Should I have asked for permission before before trying to bring more poetry into our lives?
Was this project ethical? I also debriefed my friends for a discussion about the ethics of my experiment. Should I have asked for permission before trying to bring more poetry into our lives? One friend, a medical researcher, sent me disappointed private messages. Others were intrigued or delighted. When I offered to remove anyone’s data from my research, no one took me up, not even the friend who questioned the project’s ethics. If you decide to try this yourself, maybe consider talking about it with your friends in advance so it comes as less of a surprise.
What didn’t I expect? My friend Scott sent me a screenshot of emails that Facebook sent him, encouraging him to look at my poems. All this time, I had been focusing on the Facebook website or app, and I had forgotten that Facebook has many ways to direct people’s attention.
Try This Experiment Yourself
If you’re curious to ask this question, why not try a similar experiment yourself? Your question need not be about poetry background colors. You might decide to praise the people you admire or write about what you had for lunch. Anything can be an experiment, if you follow these basic steps and go about it with respect for the well-being of others.
You might want to test the effect of Facebook’s new Snooze feature, or different ways to set up conversations about politics.
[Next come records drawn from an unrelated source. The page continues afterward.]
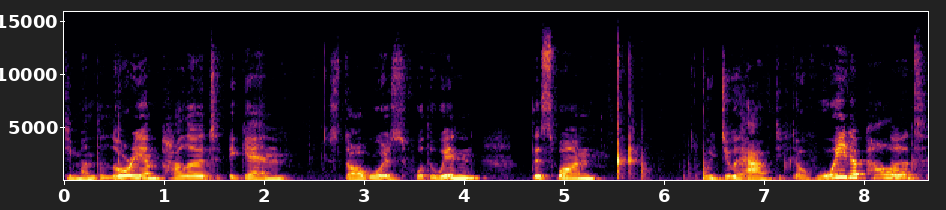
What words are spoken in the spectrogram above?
the Mandalorian palette, again, Star Wars for the win. This one, we do have the Darth Vader palette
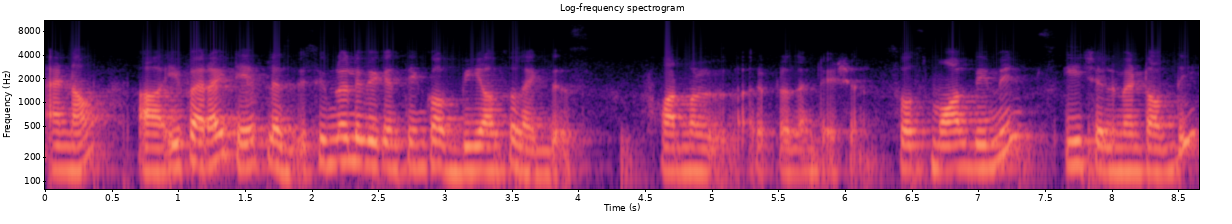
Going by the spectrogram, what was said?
And now uh, if i write a plus b similarly we can think of b also like this formal representation. So small b means each element of the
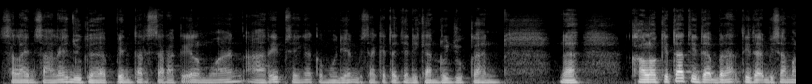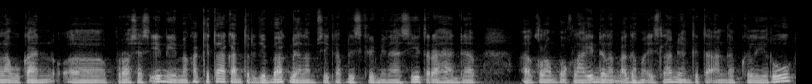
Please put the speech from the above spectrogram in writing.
selain saleh juga pintar secara keilmuan, arif sehingga kemudian bisa kita jadikan rujukan. Nah, kalau kita tidak ber, tidak bisa melakukan uh, proses ini, maka kita akan terjebak dalam sikap diskriminasi terhadap kelompok lain dalam agama Islam yang kita anggap keliru,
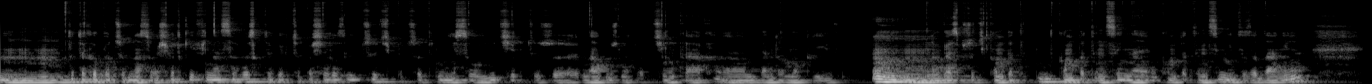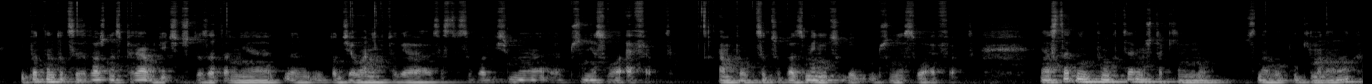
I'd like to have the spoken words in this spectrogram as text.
Mm, do tego potrzebne są środki finansowe, z których trzeba się rozliczyć. Potrzebni są ludzie, którzy na różnych odcinkach e, będą mogli wesprzeć kompetencyjne, kompetencyjnie to zadanie i potem to, co jest ważne, sprawdzić, czy to zadanie, to działanie, które zastosowaliśmy, przyniosło efekt, albo co trzeba zmienić, żeby przyniosło efekt. I ostatnim punktem, już takim znowu długi monolog,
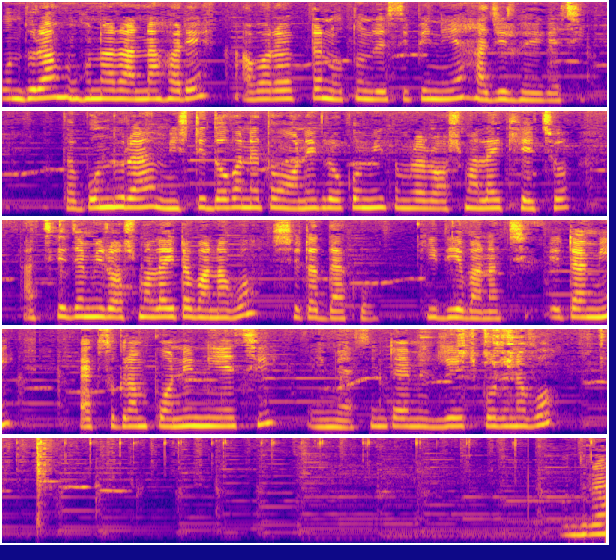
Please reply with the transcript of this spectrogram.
বন্ধুরা, মোহনা রান্নাঘরে আবারও একটা নতুন রেসিপি নিয়ে হাজির হয়ে গেছি। তা বন্ধুরা, মিষ্টির দোকানে তো অনেক রকমই তোমরা রসমালাই খেয়েছো। আজকে যে আমি রসমালাইটা বানাবো, সেটা দেখো কি দিয়ে বানাচ্ছি। এটা আমি একশো গ্রাম পনির নিয়েছি, এই মেশিনটা আমি গ্রেট করে নেব। বন্ধুরা,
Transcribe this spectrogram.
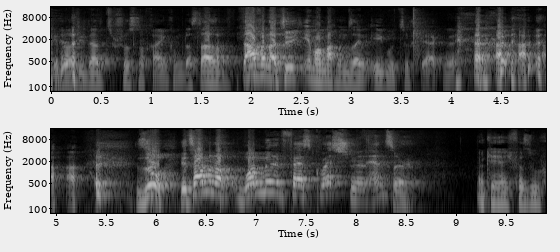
genau, die da zum Schluss noch reinkommen. Das darf, darf er natürlich immer machen, um sein Ego zu stärken. so, jetzt haben wir noch One Minute Fast Question and Answer. Okay, ich versuche.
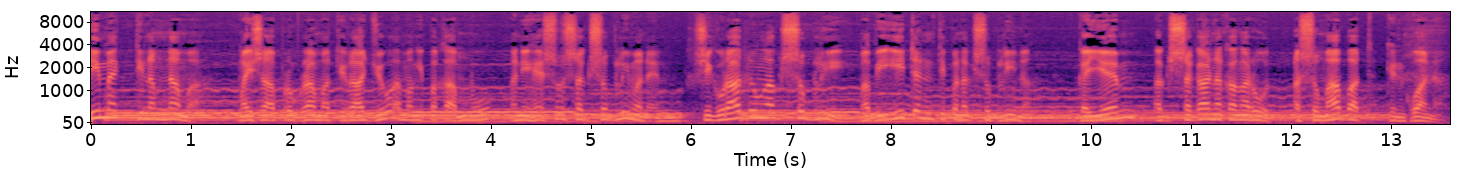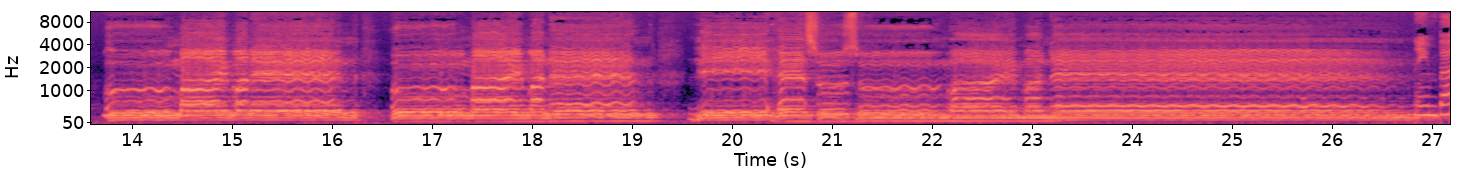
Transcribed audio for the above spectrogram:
Timek Tinamnama, may sa programa ti radyo amang ipakaammo ani Jesus ag sublimanen. Siguradong ag subli, mabiiten ti panagsublina. Kayem ag sagana kangarot as sumabat kenkwana. umay manen umay manen ni Jesus umay manen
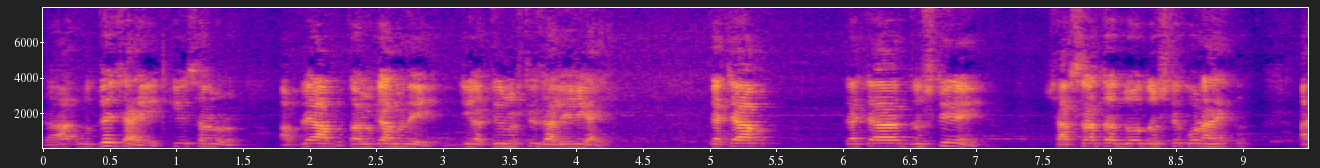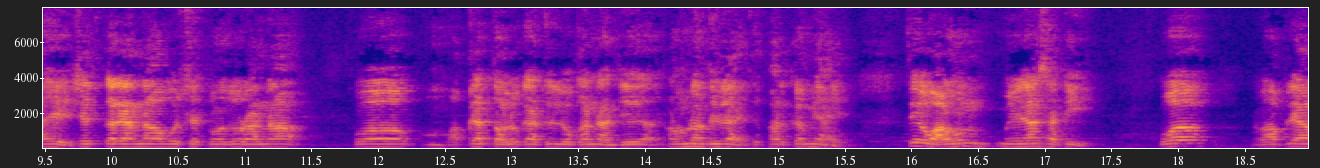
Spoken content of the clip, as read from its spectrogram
हा उद्देश आहे की सर्व आपल्या तालुक्यामध्ये जी अतिवृष्टी झालेली आहे त्याच्या त्याच्या दृष्टीने शासनाचा जो दृष्टिकोन आहे आहे शेतकऱ्यांना व शेतमजुरांना व आपल्या तालुक्यातील लोकांना जे अनुदान दिलं आहे ते फार कमी आहे ते वाळवून मिळण्यासाठी व आपल्या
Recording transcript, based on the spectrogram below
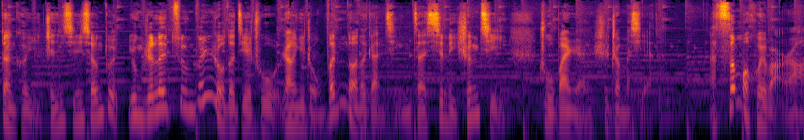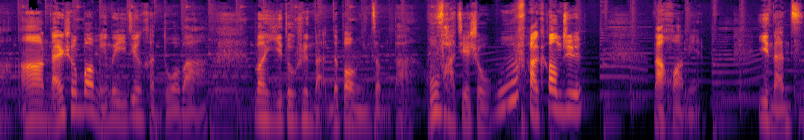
但可以真心相对，用人类最温柔的接触，让一种温暖的感情在心里升起。主办人是这么写的。啊，这么会玩啊啊！男生报名的一定很多吧？万一都是男的报名怎么办？无法接受，无法抗拒。那画面。一男子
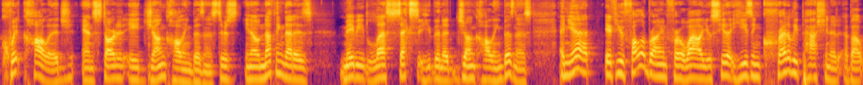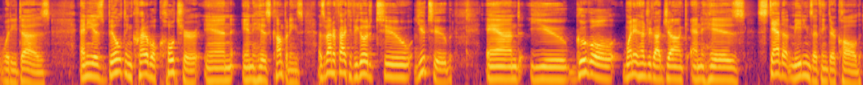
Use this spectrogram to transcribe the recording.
quit college, and started a junk hauling business. There's, you know, nothing that is maybe less sexy than a junk hauling business. And yet, if you follow Brian for a while, you'll see that he's incredibly passionate about what he does. And he has built incredible culture in, in his companies. As a matter of fact, if you go to YouTube and you Google 1 800 Got Junk and his stand up meetings, I think they're called,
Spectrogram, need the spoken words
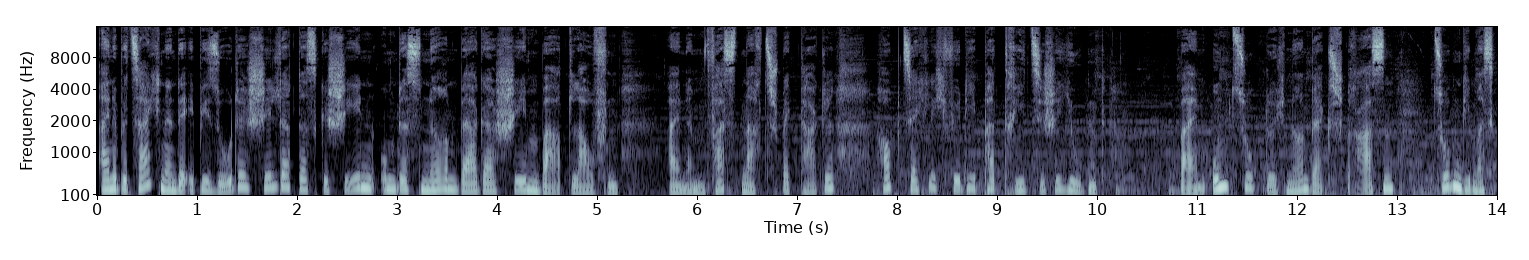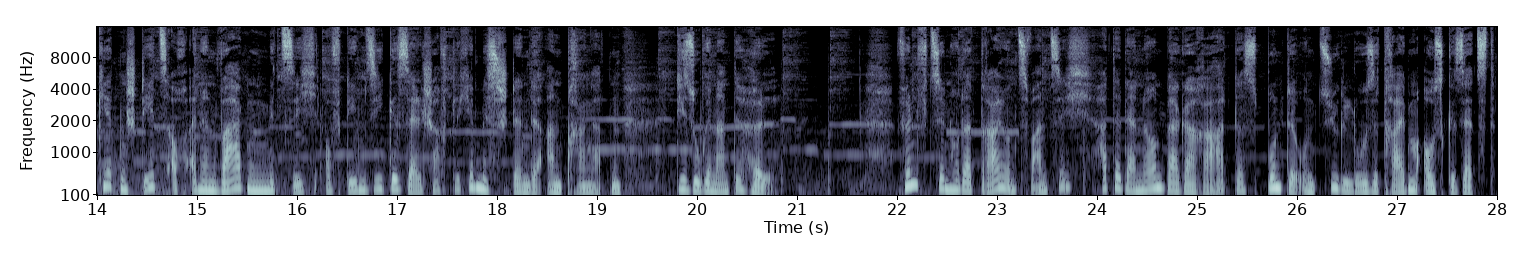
Eine bezeichnende Episode schildert das Geschehen um das Nürnberger Schembadlaufen, einem Fastnachtsspektakel hauptsächlich für die patrizische Jugend. Beim Umzug durch Nürnbergs Straßen zogen die Maskierten stets auch einen Wagen mit sich, auf dem sie gesellschaftliche Missstände anprangerten, die sogenannte Höll. 1523 hatte der Nürnberger Rat das bunte und zügellose Treiben ausgesetzt,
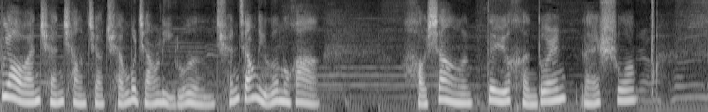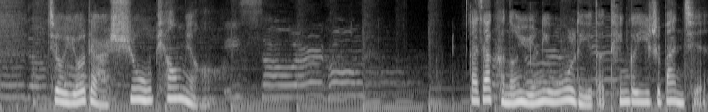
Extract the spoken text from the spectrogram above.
不要完全讲讲全部讲理论，全讲理论的话，好像对于很多人来说就有点虚无缥缈。大家可能云里雾里的听个一知半解。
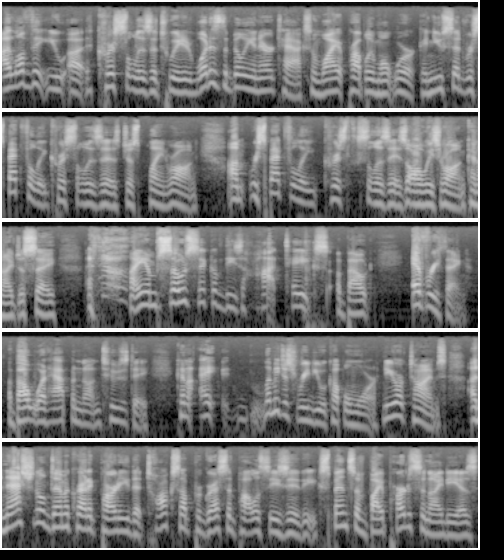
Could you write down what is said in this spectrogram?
I love that you, uh, Chris Cillizza tweeted, "What is the billionaire tax and why it probably won't work?" And you said respectfully, Chris Cillizza is just plain wrong. Um, respectfully, Chris Cillizza is always wrong. Can I just say? I am so sick of these hot takes about everything about what happened on Tuesday. Can I let me just read you a couple more. New York Times: A national Democratic Party that talks up progressive policies at the expense of bipartisan ideas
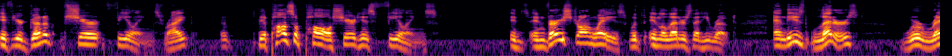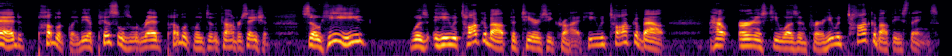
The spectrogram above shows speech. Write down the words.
if you're going to share feelings, right? The apostle Paul shared his feelings in, in very strong ways within the letters that he wrote. And these letters were read publicly. The epistles were read publicly to the conversation. So he was he would talk about the tears he cried. He would talk about how earnest he was in prayer. He would talk about these things.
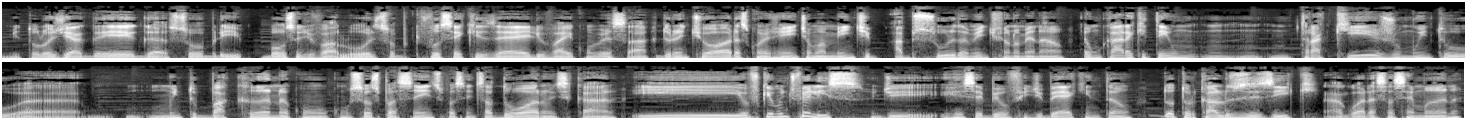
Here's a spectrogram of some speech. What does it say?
mitologia grega, sobre bolsa de valores, sobre o que você quiser, ele vai conversar durante horas com a gente, é uma mente absurda absurdamente fenomenal. É um cara que tem um, um, um traquejo muito, uh, muito bacana com, com seus pacientes. Os pacientes adoram esse cara. E eu fiquei muito feliz de receber um feedback, então, do Dr. Carlos Zizik, agora essa semana.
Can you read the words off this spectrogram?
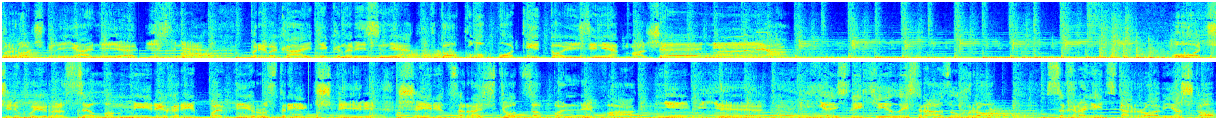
Прочь влияние извне, привыкайте к новизне, что глубокий до изнеможения. Очень вырос в целом мире гриппа вирус 3-4 Ширится, растет заболевание Если хилый, сразу гроб. Сохранить здоровье, чтоб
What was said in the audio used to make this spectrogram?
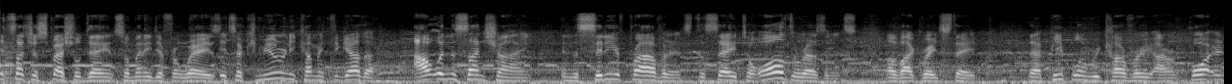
It's such a special day in so many different ways. It's a community coming together out in the sunshine in the city of Providence to say to all the residents of our great state that people in recovery are important,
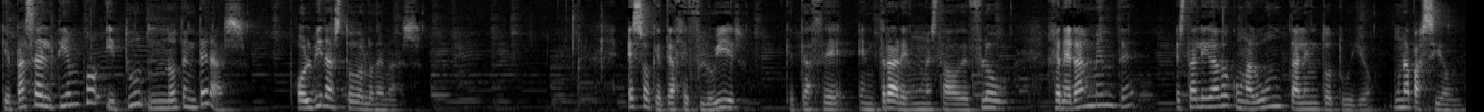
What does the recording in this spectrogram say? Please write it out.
Que pasa el tiempo y tú no te enteras, olvidas todo lo demás eso que te hace fluir, que te hace entrar en un estado de flow, generalmente está ligado con algún talento tuyo, una pasión.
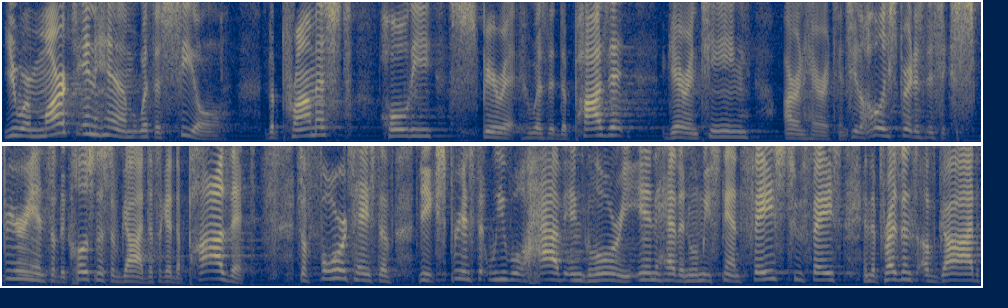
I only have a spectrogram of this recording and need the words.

You could coordinate with a group of friends to see what happens if you try to break through the political bubble of the news you read, like Janet Xu, Matt Salganik, and their students did last year.
I know the stats can be tricky, so if you do decide to do your own experiment like mine (what researchers call a replication), I can do the statistics. If enough people reach out, I might even write code that automatically calculates results from a link to Google Sheets. Just message me–I’m @natematias on Twitter.
Citizen Behavioral Science for a Fairer, Safer, More Understanding Internet
Why did I do this project? I believe that a better internet for all needs digital citizens who imagine new ways to improve online life, test them out, and hold tech companies accountable for their power in our world.
I have often argued that we need independent testing of social tech, especially when a company’s promises are great or the risks are substantial. Sometimes when I suggest this, academics respond that independent evaluations require long, complex work by experts. That’s not always the case.
While I agree that we need more resources for independent, public interest internet research, citizen science is a powerful way to manage the common good. My new nonprofit CivilServant is working to grow that vision.
If you’re interested in citizen behavioral science, send me a note (I’m @natematias on Twitter). CivilServant is a young project, and we can use all the help we can get!
Next month, you can also learn more at the public CivilServant Community Research Summit on January 27th from 1–6pm at the MIT Media Lab in Boston. Tickets are free (register here)!
First of all, I’m incredibly grateful to my longsuffering friends, who participated in this experiment with me. Thanks everyone! ❤ 📈
This project was inspired by Ben Goldacre’s NESTA-funded Randomise Me project (github), which was a website to help anyone run their own randomized trials. Special thanks also to Anneli Hershman and Joshua Cowls, for early conversations two years ago when we designed the Cornhole Experiment.